How’s it working out onstage with the Milk Carton Kids and a full band?

It’s good and interesting, particularly when it comes to playing “One More for the Road.” We’ve had a few successes and a few failures. The little nuances that can literally make an album don’t always translate or even exist onstage. In the studio, my guitar determined whether it lived or died, whereas onstage the song lives or dies by the dynamics of the band. Based on audience feedback at the few festivals we’ve played, it seems that half of the audience finds it boring, while the other half feels it’s the most exciting thing we’ve done in years. The first half of the audience is into our songs, while the second half is into our sound. You can’t please everybody.


I imagine the guitar players like it. Totally! The guitar players dig it. What are you playing on the road?

My main 0-15, which is serial number 144667, is in the case at home, but I’ve become a collector of those guitars over the years. I didn’t want to put a hole in my original Martin, but I’ve got another ’55 0-15 with a Trance Audio Amulet pickup in it. I’ve also got another, from 1958, strung with nylon strings to play a few tunes from the new album that I recorded that way for a different flavor.

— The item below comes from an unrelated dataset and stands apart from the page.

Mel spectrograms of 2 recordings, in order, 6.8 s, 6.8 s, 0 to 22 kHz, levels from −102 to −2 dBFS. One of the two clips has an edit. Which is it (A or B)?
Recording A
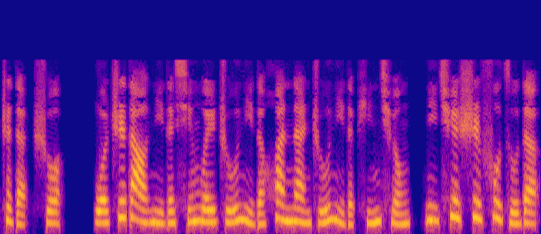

What instrument would you recommend to achieve your vintage Martin small-body sound that’s more accessible and affordable?

Well, this is going to sound like a plug, but I’ve been working closely with Martin for a number of years on a signature model designed precisely with that idea in mind. We’re constructing an instrument that will capture the sound and serve the original purpose of the 0-15, which was a durable budget model for working people and students. It’s a challenge, because the guitar must be lightweight, with a thin top and a proper X bracing, and made of quality woods and components. The goal is to create a new instrument that can hang on the wall at Guitar Center for about two thousand bucks. I’ve got a couple of prototypes. The plan is to have it ready for production this fall.